According to IMDb, the film shot in Villa Vignamaggio, Greve in Chianti, Florence and Tuscany, Italy, perfectly encapsulates the land and architecture of each region as the characters fall in love and fall in love, chase each other through the garden in labyrinth shape and exchange witty banter next to the fountains.


Angels and Demons (2009)


Angels and Demons Tom Hanks

Robert Langdon is unquestionably one of the greatest Tom Hanks characters of all time, and luckily audiences can see him return as The “Da Vinci Code”is next. Angels and Demons may have a spooky spin on the beautiful city of Rome and the Vatican, but the film pays particular attention to the city’s historical layout, monuments, and secret passageways (which may or may not exist in real life).

In its historical fiction setting, Angels and Demons brings excitement and adventure into its setting that makes the audience feel like they’re part of it. It wouldn’t be surprising if particularly savvy viewers could navigate Rome after a few careful viewings.

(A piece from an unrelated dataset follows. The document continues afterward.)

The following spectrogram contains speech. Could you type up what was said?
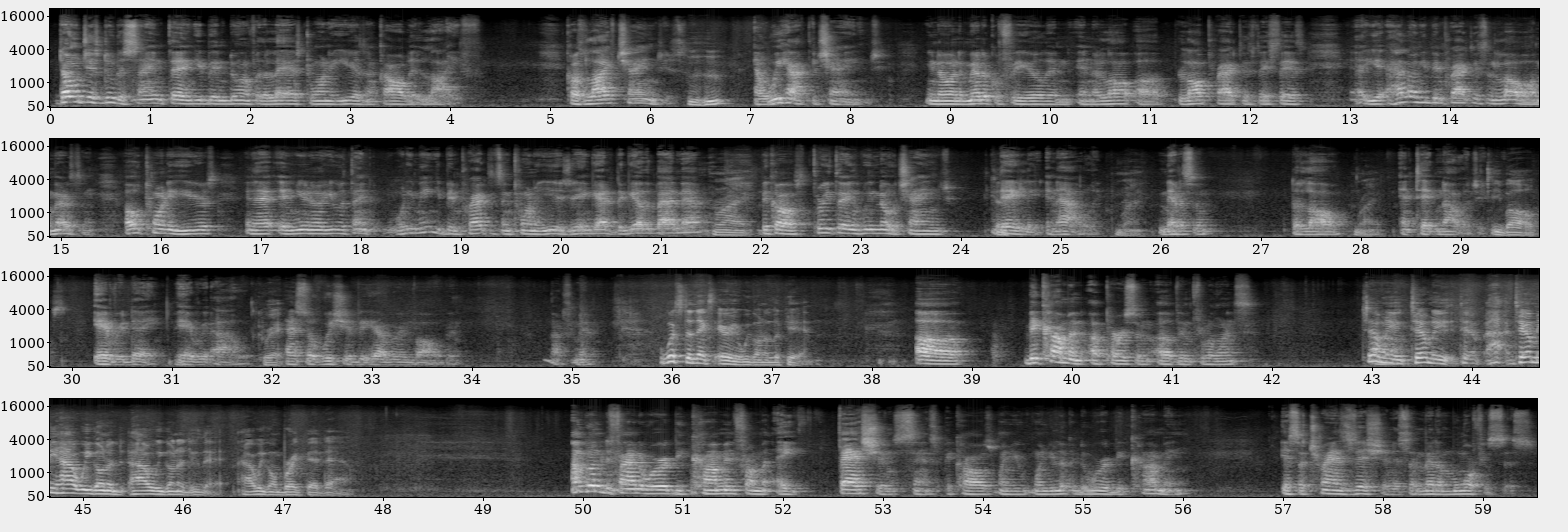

Don’t Look Now (1973)


Donald Sutherland on the canals of Venice in Don't Look Now

One of Nic Roeg’s masterpieces, don’t look now, begins in the dreary English countryside where tragedy strikes the family of John Baxter. Donald Sutherland plays the grief-stricken patriarch who moves to Venice with his wife to restore the stained glass windows of a historic church. However, despite the idyllic setting and dreamy canals, a dark mystery pervades the film, and eventually John Baxter becomes paranoid and confused, putting his life in danger.

The canals serve to increase the psychological stake of the film by creating a labrynthic effect. As husband and wife sink deeper into their grief, they each turn to the puzzle before them with greater despair. Mrs. Baxter becomes entangled with a group of metaphysically gifted women, and John begins to fear that his wife is falling under the town’s supernatural influence.

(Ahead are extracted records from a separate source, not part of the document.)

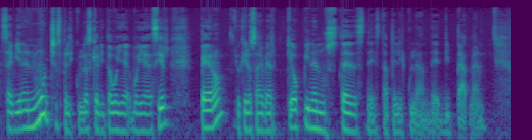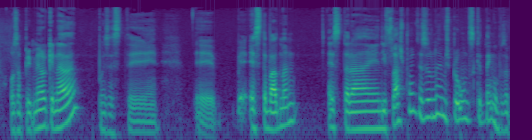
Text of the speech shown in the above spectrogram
se vienen muchas películas que ahorita voy a, voy a decir, pero yo quiero saber qué opinan ustedes de esta película de The Batman. O sea, primero que nada, pues este, eh, este Batman estará en The Flashpoint, esa es una de mis preguntas que tengo. O sea,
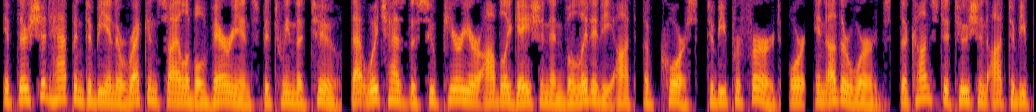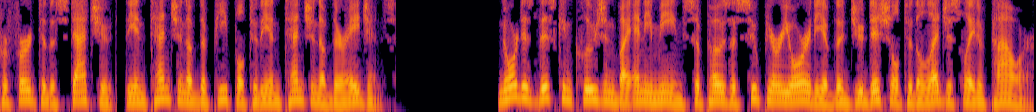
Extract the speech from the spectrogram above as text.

Next: 10 Best Movies That Inspire Wanderlust

Henry Cavill as Superman and Ben Affleck as Batman in BvS

Batman V Superman’s ‘Mistake’ Title Was Actually Snyder’s Stroke Of Genius


About the Author